* The records

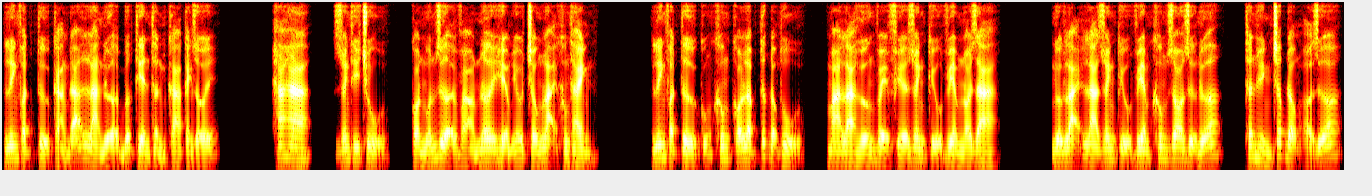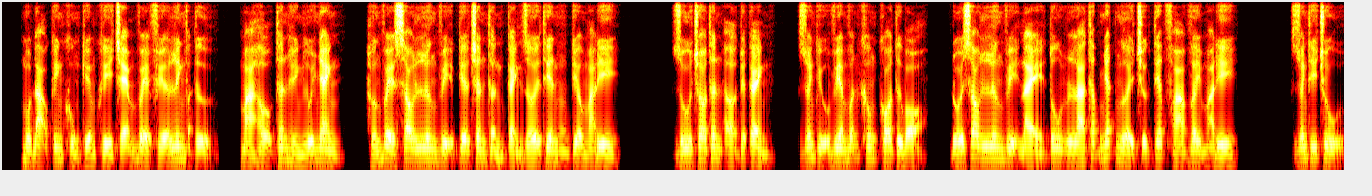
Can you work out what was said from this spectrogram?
linh phật tử càng đã là nửa bước thiên thần ca cảnh giới. Ha ha, doanh thí chủ, còn muốn dựa vào nơi hiểm yếu chống lại không thành. Linh phật tử cũng không có lập tức động thủ, mà là hướng về phía doanh cửu viêm nói ra. Ngược lại là doanh cửu viêm không do dự nữa thân hình chấp động ở giữa, một đạo kinh khủng kiếm khí chém về phía linh phật tử, mà hậu thân hình lui nhanh, hướng về sau lưng vị kia chân thần cảnh giới thiên tiêu mà đi. Dù cho thân ở tuyệt cảnh, doanh cửu viêm vẫn không có từ bỏ, đối sau lưng vị này tu là thấp nhất người trực tiếp phá vây mà đi. Doanh thí chủ,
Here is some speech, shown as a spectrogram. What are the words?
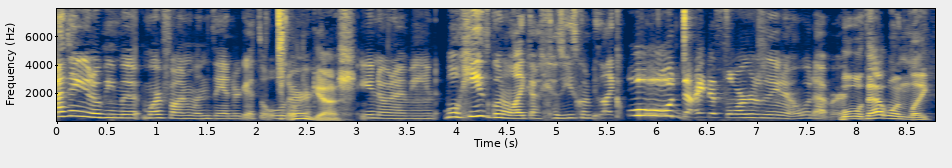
I think it'll be mo- more fun when Xander gets older. Gosh. You know what I mean? Well, he's gonna like us because he's gonna be like, "Oh, dinosaurs," you know, whatever. Well, with that one, like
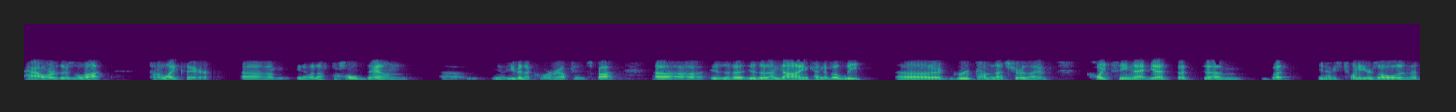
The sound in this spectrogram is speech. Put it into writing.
power there's a lot to like there um, you know enough to hold down um, you know even a corner outfield spot uh, is it a is it a nine kind of elite uh, group i'm not sure that i've quite seen that yet but um, but you know he's 20 years old and that's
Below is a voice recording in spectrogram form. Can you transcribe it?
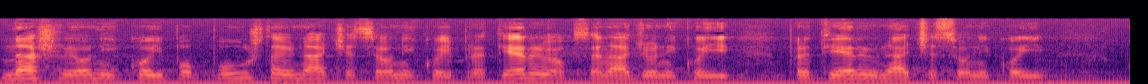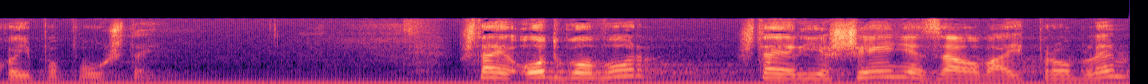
našli oni koji popuštaju, naće se oni koji pretjeraju, ako se nađe oni koji pretjeraju, naće se oni koji, koji popuštaju. Šta je odgovor, šta je rješenje za ovaj problem?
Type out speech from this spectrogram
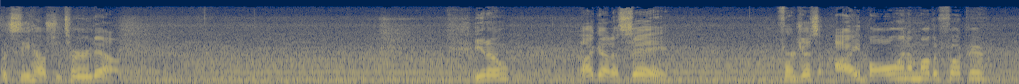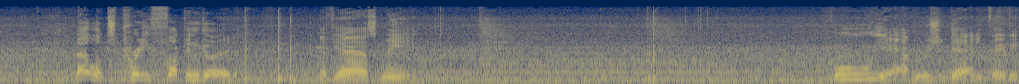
Let's see how she turned out. You know, I gotta say, for just eyeballing a motherfucker, that looks pretty fucking good if you ask me. Oh yeah, who's your daddy, baby?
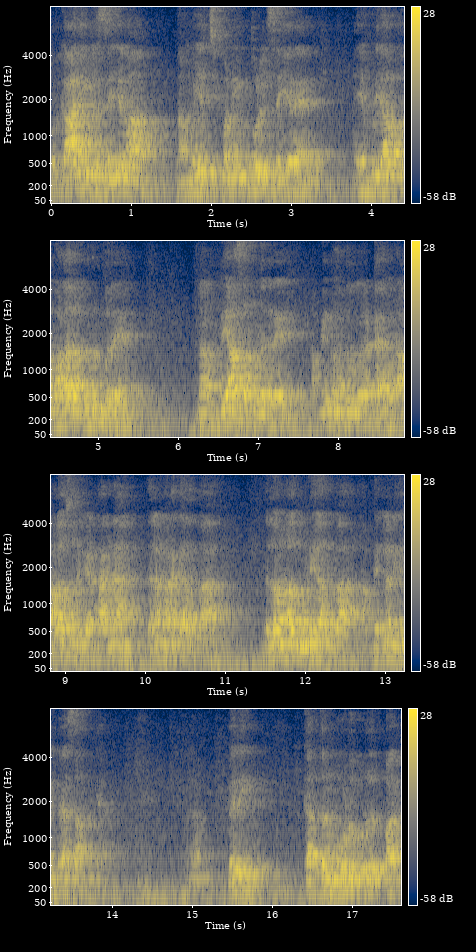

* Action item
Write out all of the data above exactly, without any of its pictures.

* Reply to the exercise
Can you work out what was said from this spectrogram?
linh phật tử càng đã là nửa bước thiên thần ca cảnh giới. Ha ha, doanh thí chủ, còn muốn dựa vào nơi hiểm yếu chống lại không thành. Linh phật tử cũng không có lập tức động thủ, mà là hướng về phía doanh cửu viêm nói ra. Ngược lại là doanh cửu viêm không do dự nữa thân hình chấp động ở giữa, một đạo kinh khủng kiếm khí chém về phía linh phật tử, mà hậu thân hình lui nhanh, hướng về sau lưng vị kia chân thần cảnh giới thiên tiêu mà đi. Dù cho thân ở tuyệt cảnh, doanh cửu viêm vẫn không có từ bỏ, đối sau lưng vị này tu là thấp nhất người trực tiếp phá vây mà đi. Doanh thí chủ,
Here is some speech, shown as a spectrogram. What are the words?
I think it'll be mo- more fun when Xander gets older. Gosh. You know what I mean? Well, he's gonna like us because he's gonna be like, "Oh, dinosaurs," you know, whatever. Well, with that one, like
The sound in this spectrogram is speech. Put it into writing.
power there's a lot to like there um, you know enough to hold down um, you know even a corner outfield spot uh, is it a is it a nine kind of elite uh, group i'm not sure that i've quite seen that yet but um, but you know he's 20 years old and that's
Below is a voice recording in spectrogram form. Can you transcribe it?
našli oni koji popuštaju, naće se oni koji pretjeraju, ako se nađe oni koji pretjeraju, naće se oni koji, koji popuštaju. Šta je odgovor, šta je rješenje za ovaj problem?
Type out speech from this spectrogram
Let's see how she turned out. You know, I gotta say, for just eyeballing a motherfucker, that looks pretty fucking good if you ask me. Oh yeah, who's your daddy, baby?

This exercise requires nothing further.